Task statement –
For the material below, output exactly the span from the line with "Log-frequency spectrogram of an audio clip." to the line with "Word and speaker's", including both, and nothing besides.

Information given –

------------------------------

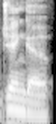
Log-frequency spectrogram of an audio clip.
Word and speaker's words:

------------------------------

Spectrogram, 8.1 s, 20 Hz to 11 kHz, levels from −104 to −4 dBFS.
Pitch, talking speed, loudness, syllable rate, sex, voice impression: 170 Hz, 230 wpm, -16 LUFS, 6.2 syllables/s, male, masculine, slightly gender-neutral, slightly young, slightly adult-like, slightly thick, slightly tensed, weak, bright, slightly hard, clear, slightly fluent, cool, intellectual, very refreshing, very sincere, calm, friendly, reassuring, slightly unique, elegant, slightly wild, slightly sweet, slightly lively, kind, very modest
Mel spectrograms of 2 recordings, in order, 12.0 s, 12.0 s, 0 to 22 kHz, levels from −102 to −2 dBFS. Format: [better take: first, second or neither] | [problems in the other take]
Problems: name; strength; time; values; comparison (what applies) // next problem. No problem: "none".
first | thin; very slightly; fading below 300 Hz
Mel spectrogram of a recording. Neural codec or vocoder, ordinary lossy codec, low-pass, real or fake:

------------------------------

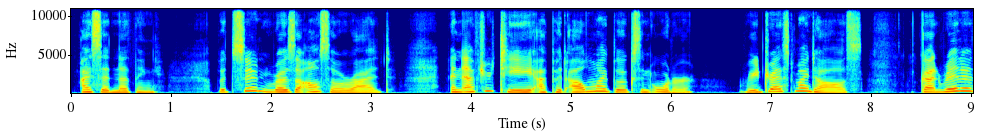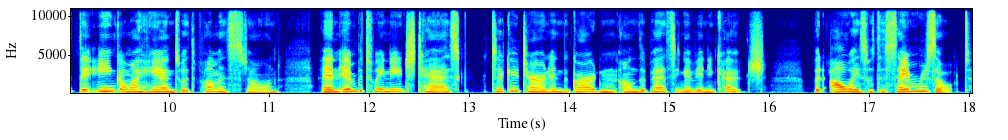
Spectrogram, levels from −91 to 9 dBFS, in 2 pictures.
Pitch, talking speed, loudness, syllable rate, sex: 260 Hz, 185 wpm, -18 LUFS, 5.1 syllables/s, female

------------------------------

Task output –
Log-frequency spectrogram of an audio clip.
Word and speaker's words:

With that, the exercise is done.